THE RECORDS –
━━━
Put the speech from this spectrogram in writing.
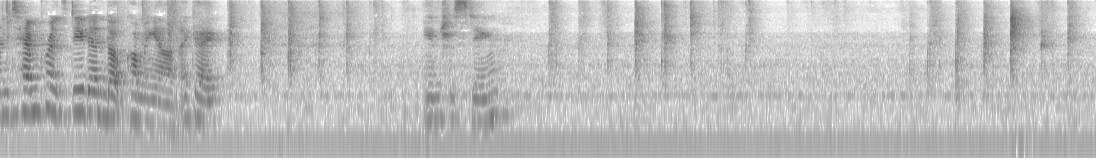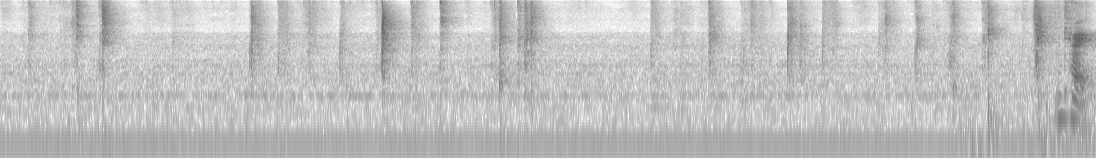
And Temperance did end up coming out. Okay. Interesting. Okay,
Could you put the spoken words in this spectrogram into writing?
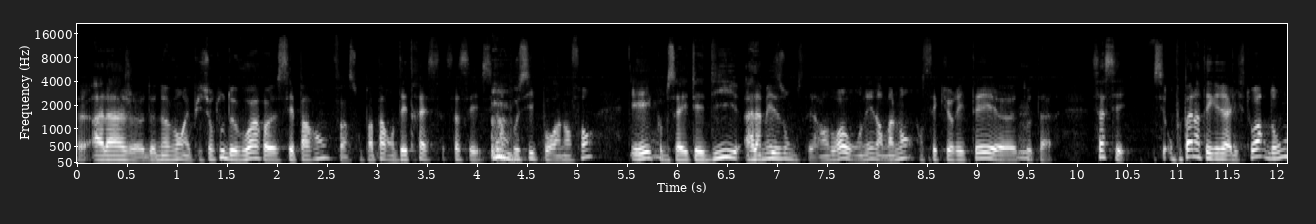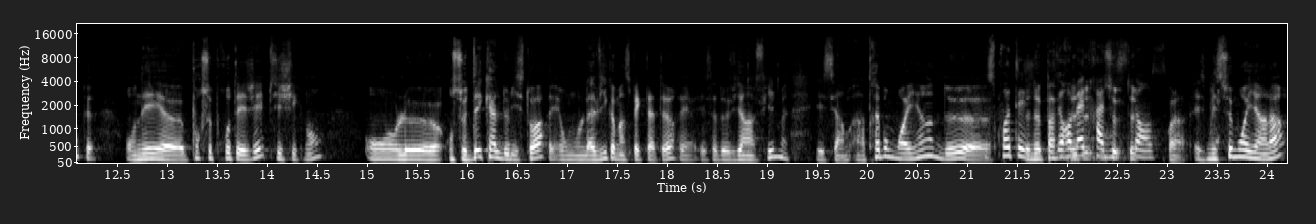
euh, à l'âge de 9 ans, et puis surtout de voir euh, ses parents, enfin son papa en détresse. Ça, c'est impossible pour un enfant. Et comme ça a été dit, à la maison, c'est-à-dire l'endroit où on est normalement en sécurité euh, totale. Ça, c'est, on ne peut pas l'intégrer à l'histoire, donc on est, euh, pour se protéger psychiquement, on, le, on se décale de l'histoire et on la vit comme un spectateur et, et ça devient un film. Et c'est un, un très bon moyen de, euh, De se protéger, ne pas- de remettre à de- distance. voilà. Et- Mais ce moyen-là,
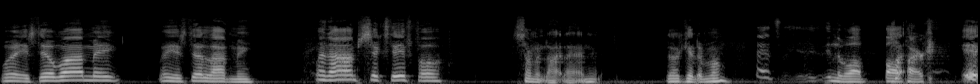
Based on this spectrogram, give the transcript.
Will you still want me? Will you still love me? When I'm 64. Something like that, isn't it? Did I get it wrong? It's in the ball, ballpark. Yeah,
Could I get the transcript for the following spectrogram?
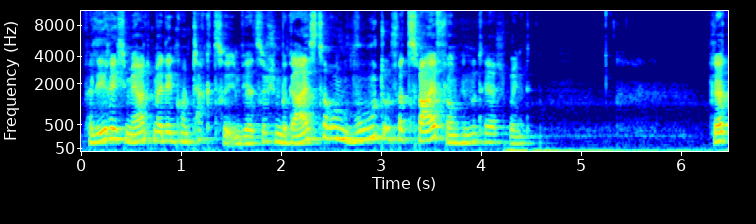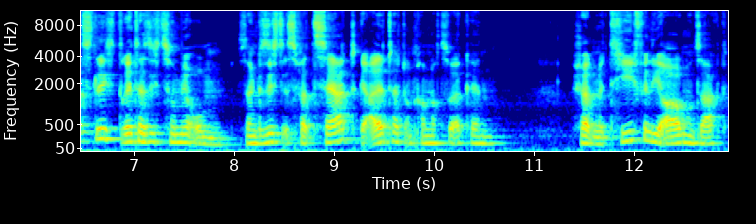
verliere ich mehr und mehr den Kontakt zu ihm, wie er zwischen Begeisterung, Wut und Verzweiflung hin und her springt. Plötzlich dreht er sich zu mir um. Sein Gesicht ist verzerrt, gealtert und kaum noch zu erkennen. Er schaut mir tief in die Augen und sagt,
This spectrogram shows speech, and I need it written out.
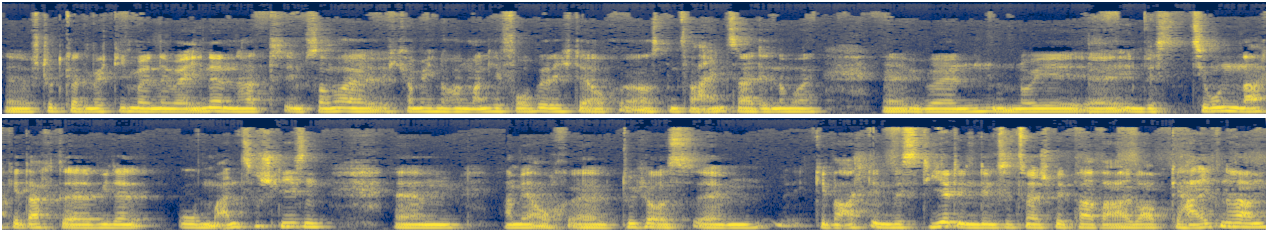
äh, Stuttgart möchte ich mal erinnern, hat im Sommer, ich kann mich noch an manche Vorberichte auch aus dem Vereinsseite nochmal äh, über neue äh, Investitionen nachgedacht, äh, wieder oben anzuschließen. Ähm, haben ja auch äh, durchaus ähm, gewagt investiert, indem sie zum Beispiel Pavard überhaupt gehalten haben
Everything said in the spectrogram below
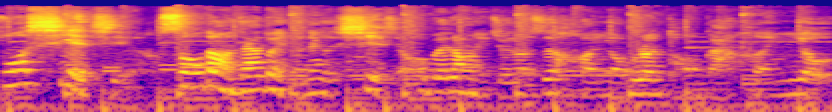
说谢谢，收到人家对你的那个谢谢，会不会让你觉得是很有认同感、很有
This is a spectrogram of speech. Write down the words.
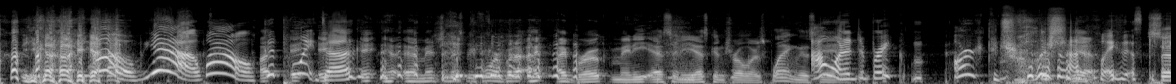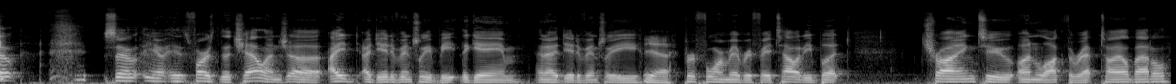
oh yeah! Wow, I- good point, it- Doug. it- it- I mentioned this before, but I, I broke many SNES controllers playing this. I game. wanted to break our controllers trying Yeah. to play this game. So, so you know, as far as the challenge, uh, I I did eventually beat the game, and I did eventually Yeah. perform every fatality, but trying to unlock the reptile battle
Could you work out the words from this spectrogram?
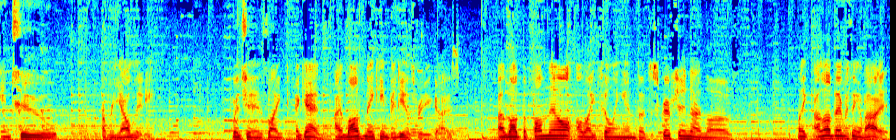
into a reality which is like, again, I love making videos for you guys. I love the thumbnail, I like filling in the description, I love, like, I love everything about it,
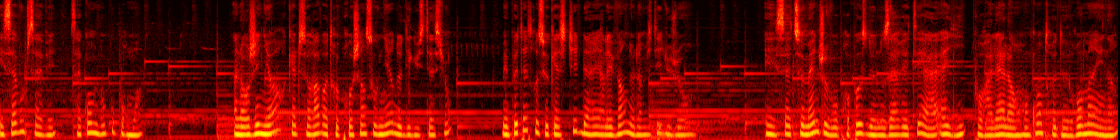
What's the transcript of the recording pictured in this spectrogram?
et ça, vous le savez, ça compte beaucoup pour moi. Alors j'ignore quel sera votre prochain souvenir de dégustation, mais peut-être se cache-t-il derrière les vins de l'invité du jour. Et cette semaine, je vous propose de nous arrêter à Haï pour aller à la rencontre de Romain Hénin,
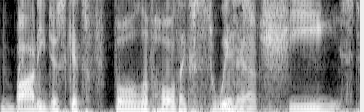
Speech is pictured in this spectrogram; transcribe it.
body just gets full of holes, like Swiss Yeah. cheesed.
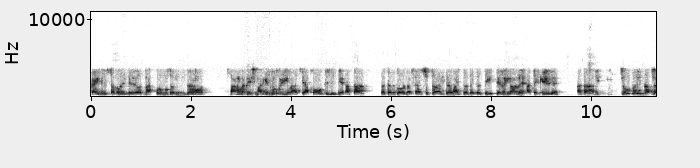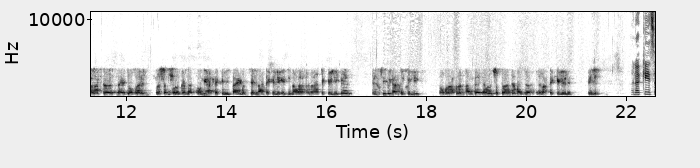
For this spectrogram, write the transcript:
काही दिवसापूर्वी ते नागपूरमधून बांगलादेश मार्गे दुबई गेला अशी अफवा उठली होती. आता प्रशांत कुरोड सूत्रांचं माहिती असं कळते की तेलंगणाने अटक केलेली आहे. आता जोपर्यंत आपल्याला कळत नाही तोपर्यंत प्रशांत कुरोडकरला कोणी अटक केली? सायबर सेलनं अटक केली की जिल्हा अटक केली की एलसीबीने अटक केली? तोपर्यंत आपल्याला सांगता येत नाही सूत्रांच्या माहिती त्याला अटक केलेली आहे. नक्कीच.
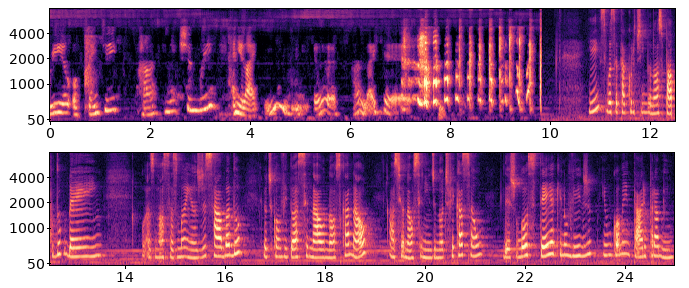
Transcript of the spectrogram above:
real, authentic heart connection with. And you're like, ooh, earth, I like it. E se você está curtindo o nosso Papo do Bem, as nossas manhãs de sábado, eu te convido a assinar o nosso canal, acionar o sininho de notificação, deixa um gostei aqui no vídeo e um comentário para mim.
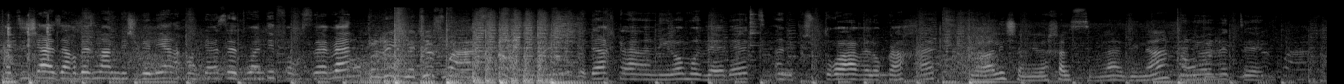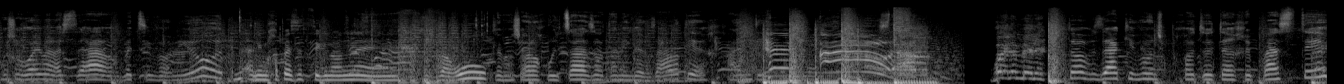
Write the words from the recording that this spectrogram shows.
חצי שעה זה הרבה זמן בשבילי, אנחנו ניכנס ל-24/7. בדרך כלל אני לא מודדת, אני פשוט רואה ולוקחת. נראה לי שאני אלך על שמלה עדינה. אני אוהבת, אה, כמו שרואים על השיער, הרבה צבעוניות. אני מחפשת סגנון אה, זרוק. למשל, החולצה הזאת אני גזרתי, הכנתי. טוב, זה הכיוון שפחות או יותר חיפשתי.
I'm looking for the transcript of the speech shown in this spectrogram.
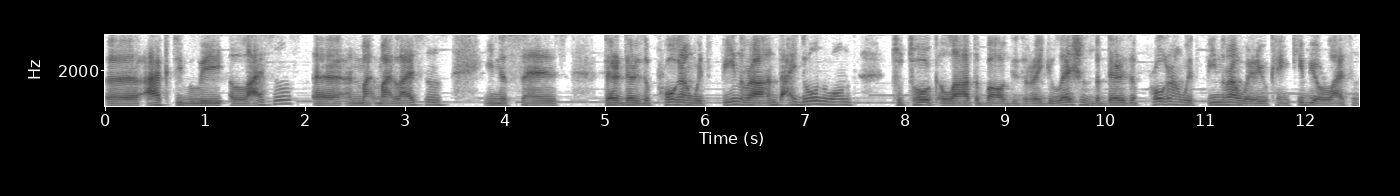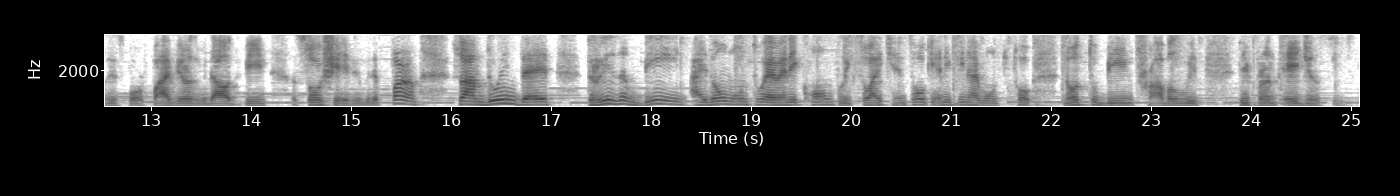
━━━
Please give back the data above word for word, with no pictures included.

Put the speech from this spectrogram in writing.
And Temperance did end up coming out. Okay. Interesting. Okay,
Could you put the spoken words in this spectrogram into writing?
euh, à l'âge de 9 ans, et puis surtout de voir euh, ses parents, enfin son papa en détresse. Ça, c'est impossible pour un enfant. Et comme ça a été dit, à la maison, c'est-à-dire l'endroit où on est normalement en sécurité euh, totale. Ça, c'est, on ne peut pas l'intégrer à l'histoire, donc on est, euh, pour se protéger psychiquement, on, le, on se décale de l'histoire et on la vit comme un spectateur et, et ça devient un film. Et c'est un, un très bon moyen de, euh, De se protéger, ne pas- de remettre à de- distance. voilà. Et- Mais ce moyen-là,
Based on this spectrogram, give the transcript.
Will you still want me? Will you still love me? When I'm 64. Something like that, isn't it? Did I get it wrong? It's in the ball, ballpark. Yeah,
Could I get the transcript for the following spectrogram?
verliere ich mehr und mehr den Kontakt zu ihm, wie er zwischen Begeisterung, Wut und Verzweiflung hin und her springt. Plötzlich dreht er sich zu mir um. Sein Gesicht ist verzerrt, gealtert und kaum noch zu erkennen. Er schaut mir tief in die Augen und sagt,
This spectrogram shows speech, and I need it written out.
äh, Stuttgart möchte ich mal erinnern, hat im Sommer, ich kann mich noch an manche Vorberichte auch aus dem Vereinsseite nochmal äh, über neue äh, Investitionen nachgedacht, äh, wieder oben anzuschließen. Ähm, haben ja auch äh, durchaus ähm, gewagt investiert, indem sie zum Beispiel Pavard überhaupt gehalten haben
Everything said in the spectrogram below
说谢谢，收到人家对你的那个谢谢，会不会让你觉得是很有认同感、很有
This is a spectrogram of speech. Write down the words.
oh yeah! Wow, I- good point, it- Doug. it- it- I mentioned this before, but I, I broke many SNES controllers playing this. I game. wanted to break our controllers trying Yeah. to play this game. So, so you know, as far as the challenge, uh, I I did eventually beat the game, and I did eventually Yeah. perform every fatality, but trying to unlock the reptile battle
Could you work out the words from this spectrogram?
into a reality which is like, again, I love making videos for you guys. I love the thumbnail, I like filling in the description, I love, like, I love everything about it,
What's the transcript of the recording pictured in this spectrogram?
et ça, vous le savez, ça compte beaucoup pour moi. Alors j'ignore quel sera votre prochain souvenir de dégustation, mais peut-être se cache-t-il derrière les vins de l'invité du jour. Et cette semaine, je vous propose de nous arrêter à Haï pour aller à la rencontre de Romain Hénin,
Speech is pictured in this spectrogram; transcribe it.
body just gets full of holes, like Swiss Yeah. cheesed.
For this spectrogram, write the transcript:
काही दिवसापूर्वी ते नागपूरमधून बांगलादेश मार्गे दुबई गेला अशी अफवा उठली होती. आता प्रशांत कुरोड सूत्रांचं माहिती असं कळते की तेलंगणाने अटक केलेली आहे. आता जोपर्यंत आपल्याला कळत नाही तोपर्यंत प्रशांत कुरोडकरला कोणी अटक केली? सायबर सेलनं अटक केली की जिल्हा अटक केली की एलसीबीने अटक केली? तोपर्यंत आपल्याला सांगता येत नाही सूत्रांच्या माहिती त्याला अटक केलेली आहे. नक्कीच.
Transcript of the spectrogram above:
real, authentic heart connection with. And you're like, ooh, earth, I like it. E se você está curtindo o nosso Papo do Bem, as nossas manhãs de sábado, eu te convido a assinar o nosso canal, acionar o sininho de notificação, deixa um gostei aqui no vídeo e um comentário para mim.
Write the words from the recording that this spectrogram shows.
חצי שעה זה הרבה זמן בשבילי, אנחנו ניכנס ל-24/7. בדרך כלל אני לא מודדת, אני פשוט רואה ולוקחת. נראה לי שאני אלך על שמלה עדינה. אני אוהבת, אה, כמו שרואים על השיער, הרבה צבעוניות. אני מחפשת סגנון אה, זרוק. למשל, החולצה הזאת אני גזרתי, הכנתי. טוב, זה הכיוון שפחות או יותר חיפשתי.
I'm looking for the transcript of the speech shown in this spectrogram.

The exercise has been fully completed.